Red Hat


is up 31%.

License revenue, a key growth indicator of new business, decreased 19% to $45.6 million. Part of the decrease was a result of fewer sales of Netware, a product that has been in decline for some time. Also affecting revenue was the company's transition to a model in which deals are longer, and thus recognized ratably, instead of upfront, CEO Jack Messman said on a call with analysts.

Revenue from the company's "platform," which combines its three major lines of business -- was $80 million, a drop of 5%, when revenue from a one-time legal gain is discounted.

Wall Street had hoped for more. Analyst Brent Thill of Prudential Securities said in a note to clients that he was expecting platform revenue of about $84 million.

Revenue from the company's version of Linux, called SuSE, doubled to $8 million, but was flat sequentially; and maintenance and service revenue slipped 4.7% to $290 million. However, Messman said "we were pleased with our initial penetration of the Chinese market, where Linux is an attractive technology for government and commercial users."

Adding to the company's overall sales of Linux is a hybrid product called Open Enterprise Server, which includes elements of Linux and Netware.
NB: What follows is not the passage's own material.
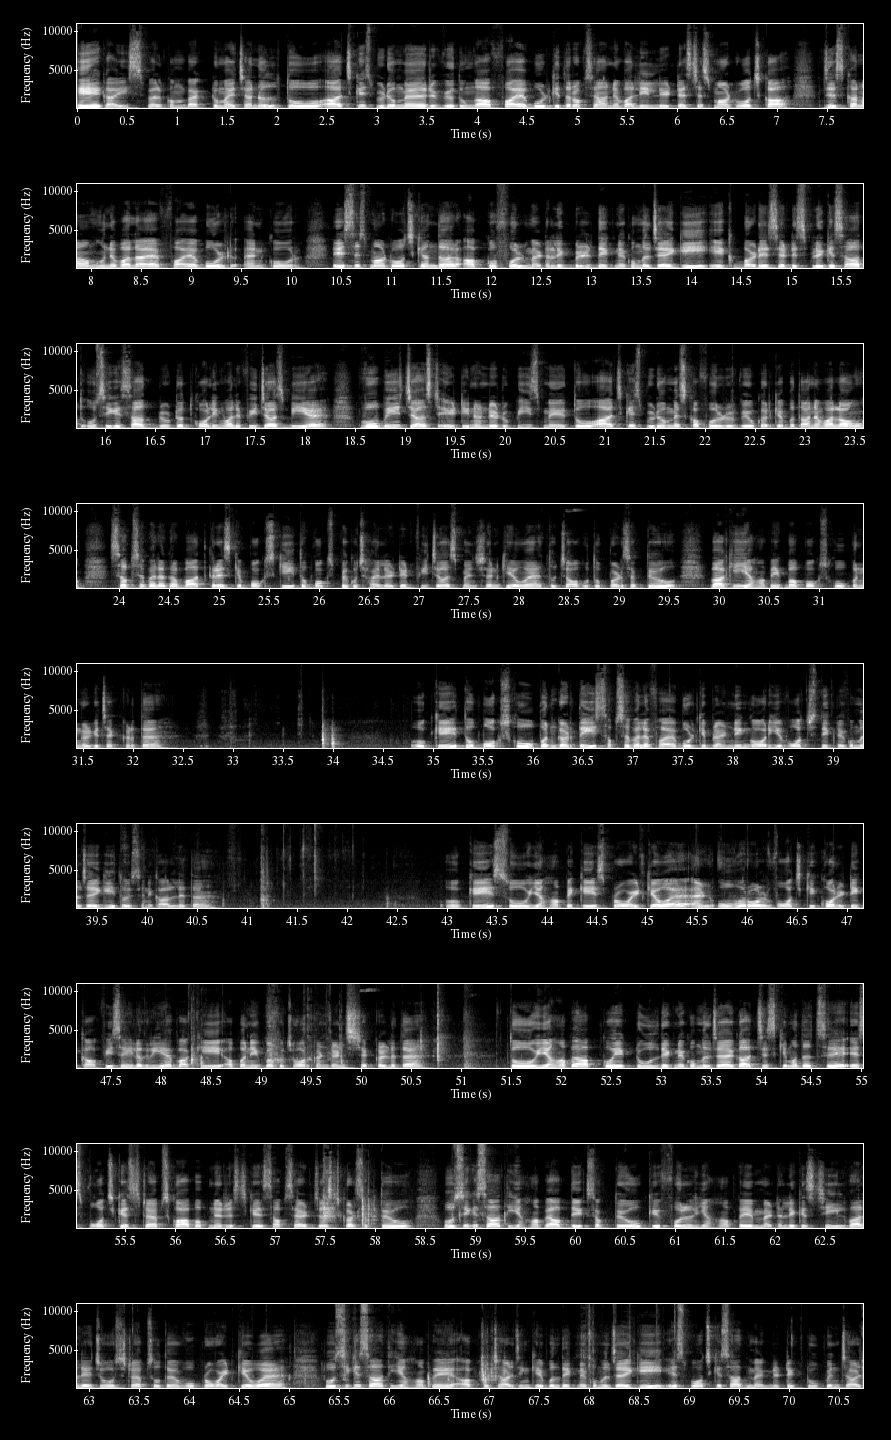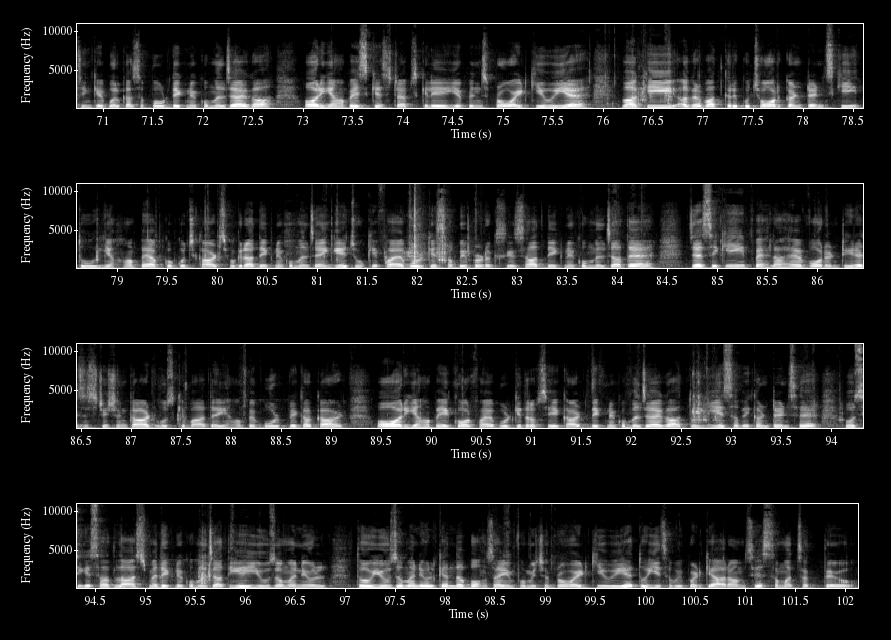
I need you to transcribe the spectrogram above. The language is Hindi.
Hey guys welcome back to my channel तो आज के इस वीडियो में रिव्यू दूँगा फायर बोल्ट की तरफ़ से आने वाली लेटेस्ट स्मार्ट वॉच का, जिसका नाम होने वाला है फायर बोल्ट एंड कोर इस स्मार्ट वॉच के अंदर आपको फुल मेटेलिक बिल्ड देखने को मिल जाएगी। एक बड़े से डिस्प्ले के साथ, उसी के साथ ब्लूटूथ कॉलिंग वाले फीचर्स भी है। वो भी जस्ट एटीन हंड्रेड में। तो आज के इस वीडियो में इसका फुल रिव्यू करके बताने वाला हूँ। सबसे पहले अगर बात करें इसके बॉक्स की तो बॉक्स पे कुछ हाईलाइटेड फीचर्स मैंशन किए हुए हैं तो चाहो तो पढ़ सकते हो। बाकी यहाँ पे एक बार बॉक्स को ओपन करके चेक करते हैं। ओके okay, तो बॉक्स को ओपन करते ही सबसे पहले फायर बोल्ट की ब्रांडिंग और ये वॉच देखने को मिल जाएगी तो इसे निकाल लेते हैं। ओके सो यहाँ पे केस प्रोवाइड किया हुआ है एंड ओवरऑल वॉच की क्वालिटी काफ़ी सही लग रही है। बाकी अपन एक बार कुछ और कंटेंट्स चेक कर लेते हैं। तो यहाँ पे आपको एक टूल देखने को मिल जाएगा, जिसकी मदद से इस वॉच के स्टेप्स को आप अपने रिस्ट के हिसाब से एडजस्ट कर सकते हो। उसी के साथ यहाँ पे आप देख सकते हो कि फुल यहाँ पे मेटेलिक स्टील वाले जो स्टेप्स होते हैं, वो प्रोवाइड किए हुए हैं। उसी के साथ यहाँ पे आपको चार्जिंग केबल देखने को मिल जाएगी। इस वॉच के साथ magnetic two pin charging cable का सपोर्ट देखने को मिल जाएगा और यहाँ पर इसके स्टेप्स के लिए ये पिन प्रोवाइड की हुई है। बाकी अगर बात करें कुछ और कंटेंट्स की तो यहाँ पर आपको कुछ कार्ड्स वगैरह देखने को मिल जाएँगे जो कि फायरबोल्ट के सभी प्रोडक्ट्स के साथ देखने को मिल जाता है। जैसे कि पहला है वारंटी रजिस्ट्रेशन कार्ड उसके बाद है यहाँ पे बोल्ट प्ले का कार्ड और यहाँ पे एक और फायरबोल्ट की तरफ़ से एक कार्ड देखने को मिल जाएगा। तो ये सभी कंटेंट्स है, उसी के साथ लास्ट में देखने को मिल जाती है यूज़र मैनुअल तो यूज़र मैनुअल के अंदर बहुत सारी इन्फॉर्मेशन प्रोवाइड की हुई है तो ये सभी पढ़ के आराम से समझ सकते हो।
Sales in the quarter, the first full period in which the product was available, totaled $31 million.

While some analysts had expected the $9 million restructuring charge to be the last for a while, the company expects to take another charge in the fourth quarter. Messman said that the restructuring is part of his ongoing efforts to cut costs and ensure profitability.
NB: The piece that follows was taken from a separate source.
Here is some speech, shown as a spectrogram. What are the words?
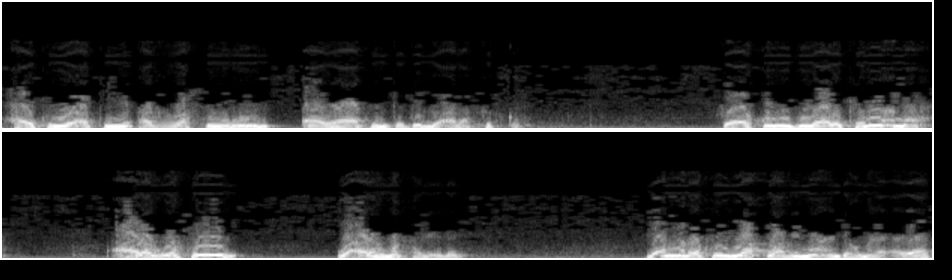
حيث يعطي الرسول آيات تدل على صدقه. فيكون في ذلك نعمة على الرسول وعلى المرسل إليه. لأن الرسول يقوى بما عنده من الآيات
Because Novell does not give guidance, some analysts say they find the company difficult to model. One analyst, who spoke informally, commented that "even though they don't give guidance, they always seem to miss everyone's expectations."